[Saved entries]
━━━━━━

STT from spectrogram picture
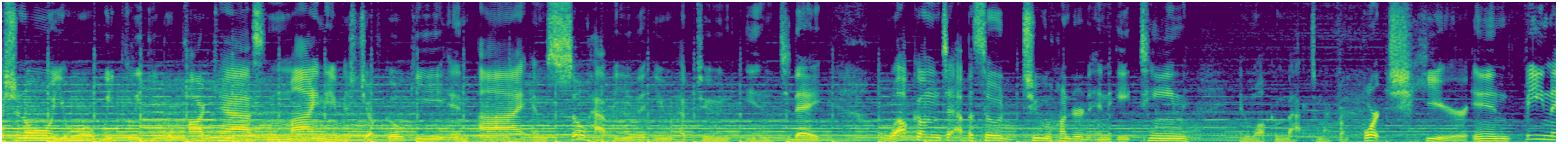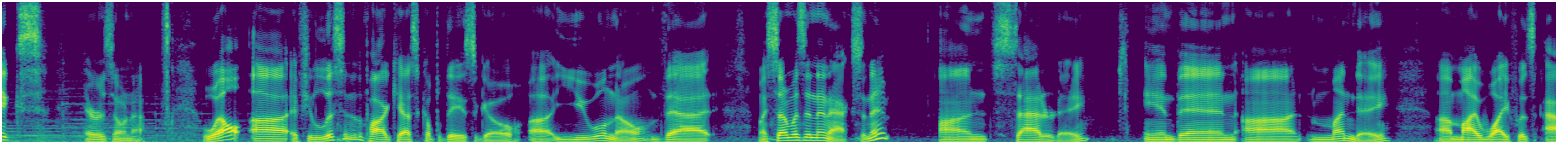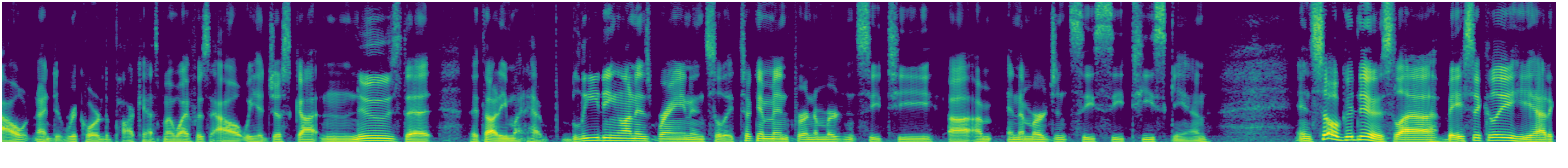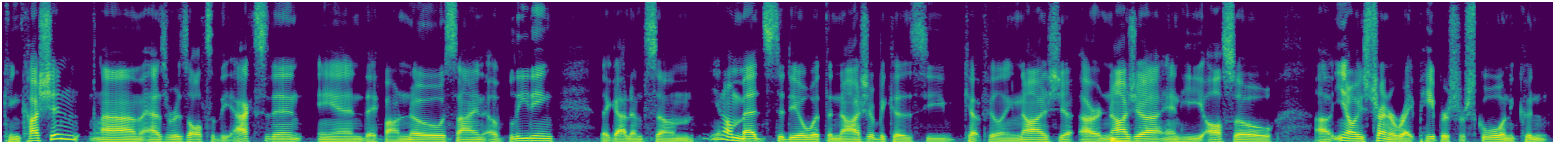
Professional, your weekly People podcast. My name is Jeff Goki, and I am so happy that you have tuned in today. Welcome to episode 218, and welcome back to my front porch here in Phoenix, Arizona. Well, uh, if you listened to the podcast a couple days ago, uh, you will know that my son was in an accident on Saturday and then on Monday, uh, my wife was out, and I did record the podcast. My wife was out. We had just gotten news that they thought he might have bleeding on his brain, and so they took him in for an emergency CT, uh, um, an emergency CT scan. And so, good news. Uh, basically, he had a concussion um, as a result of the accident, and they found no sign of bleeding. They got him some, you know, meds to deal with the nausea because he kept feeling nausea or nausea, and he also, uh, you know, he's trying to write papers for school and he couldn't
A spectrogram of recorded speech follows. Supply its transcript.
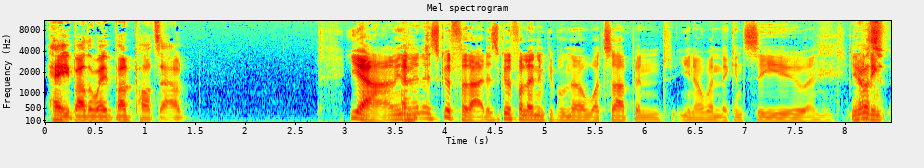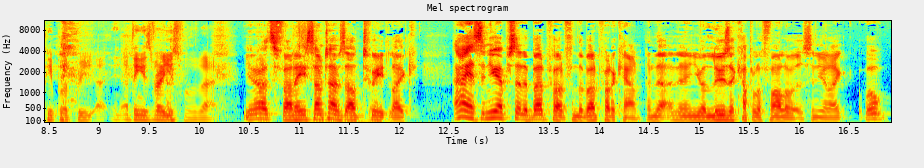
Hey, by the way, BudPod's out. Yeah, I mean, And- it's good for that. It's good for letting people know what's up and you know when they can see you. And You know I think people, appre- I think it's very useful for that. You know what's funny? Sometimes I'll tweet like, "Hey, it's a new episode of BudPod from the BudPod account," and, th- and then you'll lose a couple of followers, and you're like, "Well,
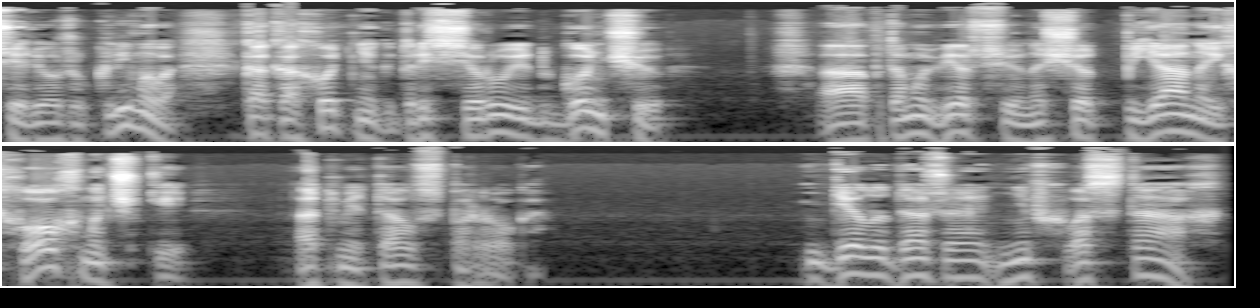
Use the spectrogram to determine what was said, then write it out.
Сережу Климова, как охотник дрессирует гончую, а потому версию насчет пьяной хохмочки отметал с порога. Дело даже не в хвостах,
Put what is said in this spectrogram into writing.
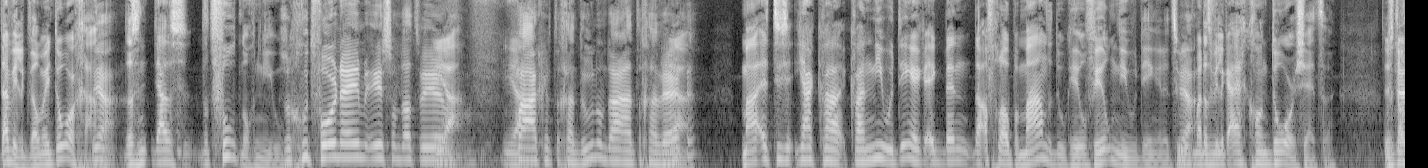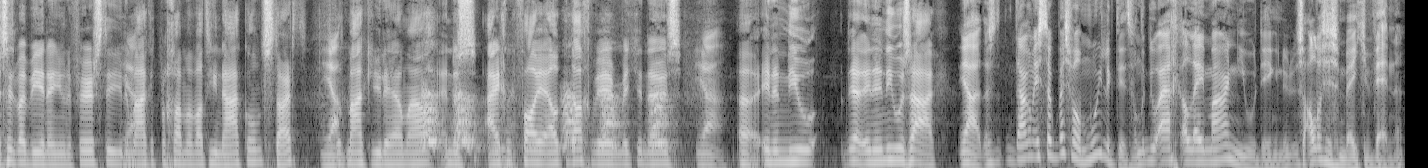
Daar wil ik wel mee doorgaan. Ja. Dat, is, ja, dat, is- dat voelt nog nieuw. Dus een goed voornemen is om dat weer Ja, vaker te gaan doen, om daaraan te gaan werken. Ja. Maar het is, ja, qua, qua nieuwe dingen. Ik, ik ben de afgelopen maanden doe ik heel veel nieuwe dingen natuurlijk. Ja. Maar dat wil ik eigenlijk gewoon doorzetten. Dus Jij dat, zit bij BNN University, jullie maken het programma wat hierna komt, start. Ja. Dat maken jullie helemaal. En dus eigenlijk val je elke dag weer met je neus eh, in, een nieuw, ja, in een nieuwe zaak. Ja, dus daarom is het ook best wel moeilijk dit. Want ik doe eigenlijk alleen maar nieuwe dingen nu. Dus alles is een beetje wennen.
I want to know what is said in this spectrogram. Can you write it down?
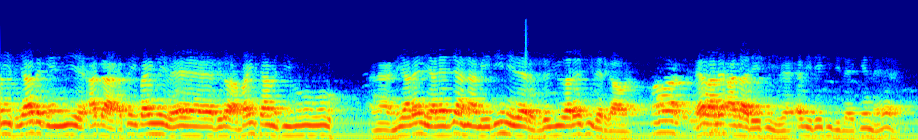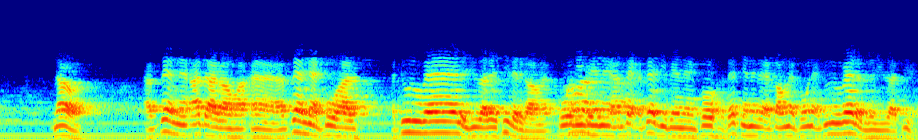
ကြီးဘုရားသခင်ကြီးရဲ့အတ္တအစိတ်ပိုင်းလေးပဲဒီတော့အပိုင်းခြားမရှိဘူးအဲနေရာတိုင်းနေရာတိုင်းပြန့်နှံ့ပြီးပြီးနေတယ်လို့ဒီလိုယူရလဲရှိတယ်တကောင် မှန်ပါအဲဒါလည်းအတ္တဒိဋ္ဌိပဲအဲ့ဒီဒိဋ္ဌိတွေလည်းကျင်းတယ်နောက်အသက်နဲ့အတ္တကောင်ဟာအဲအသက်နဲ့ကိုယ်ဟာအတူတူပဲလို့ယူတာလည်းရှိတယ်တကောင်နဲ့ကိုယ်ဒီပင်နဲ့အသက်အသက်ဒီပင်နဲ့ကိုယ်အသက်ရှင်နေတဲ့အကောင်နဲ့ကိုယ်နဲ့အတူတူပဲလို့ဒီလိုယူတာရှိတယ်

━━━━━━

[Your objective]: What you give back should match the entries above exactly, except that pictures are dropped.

[Written answer]:
STT from spectrogram picture
Professional, your weekly People podcast. My name is Jeff Goki, and I am so happy that you have tuned in today. Welcome to episode 218, and welcome back to my front porch here in Phoenix, Arizona. Well, uh, if you listened to the podcast a couple days ago, uh, you will know that my son was in an accident on Saturday and then on Monday, uh, my wife was out, and I did record the podcast. My wife was out. We had just gotten news that they thought he might have bleeding on his brain, and so they took him in for an emergency CT, uh, um, an emergency CT scan. And so, good news. Uh, basically, he had a concussion um, as a result of the accident, and they found no sign of bleeding. They got him some, you know, meds to deal with the nausea because he kept feeling nausea or nausea, and he also, uh, you know, he's trying to write papers for school and he couldn't
A spectrogram of recorded speech follows. Supply its transcript.
Hey, by the way, BudPod's out. Yeah, I mean, And- it's good for that. It's good for letting people know what's up and you know when they can see you. And You know I think people, appre- I think it's very useful for that. You know what's funny? Sometimes I'll tweet like, "Hey, it's a new episode of BudPod from the BudPod account," and, th- and then you'll lose a couple of followers, and you're like, "Well,
Use the spectrogram to determine what was said, then write it out.
Сережу Климова, как охотник дрессирует гончую, а потому версию насчет пьяной хохмочки отметал с порога. Дело даже не в хвостах,
Put what is said in this spectrogram into writing.
Daar wil ik wel mee doorgaan. Ja. Dat, is, ja, dat, is- dat voelt nog nieuw. Dus een goed voornemen is om dat weer Ja, vaker te gaan doen, om daaraan te gaan werken. Ja. Maar het is, ja, qua, qua nieuwe dingen. Ik, ik ben de afgelopen maanden doe ik heel veel nieuwe dingen natuurlijk. Ja. Maar dat wil ik eigenlijk gewoon doorzetten. Dus Jij dat, zit bij BNN University, jullie maken het programma wat hierna komt, start. Ja. Dat maken jullie helemaal. En dus eigenlijk val je elke dag weer met je neus eh, in, een nieuw, ja, in een nieuwe zaak. Ja, dus daarom is het ook best wel moeilijk dit. Want ik doe eigenlijk alleen maar nieuwe dingen nu. Dus alles is een beetje wennen.
I want to know what is said in this spectrogram. Can you write it down?
ကြီးဘုရားသခင်ကြီးရဲ့အတ္တအစိတ်ပိုင်းလေးပဲဒီတော့အပိုင်းခြားမရှိဘူးအဲနေရာတိုင်းနေရာတိုင်းပြန့်နှံ့ပြီးပြီးနေတယ်လို့ဒီလိုယူရလဲရှိတယ်တကောင် မှန်ပါအဲဒါလည်းအတ္တဒိဋ္ဌိပဲအဲ့ဒီဒိဋ္ဌိတွေလည်းကျင်းတယ်နောက်အသက်နဲ့အတ္တကောင်ဟာအဲအသက်နဲ့ကိုယ်ဟာအတူတူပဲလို့ယူတာလည်းရှိတယ်တကောင်နဲ့ကိုယ်ဒီပင်နဲ့အသက်အသက်ဒီပင်နဲ့ကိုယ်အသက်ရှင်နေတဲ့အကောင်နဲ့ကိုယ်နဲ့အတူတူပဲလို့ဒီလိုယူတာရှိတယ်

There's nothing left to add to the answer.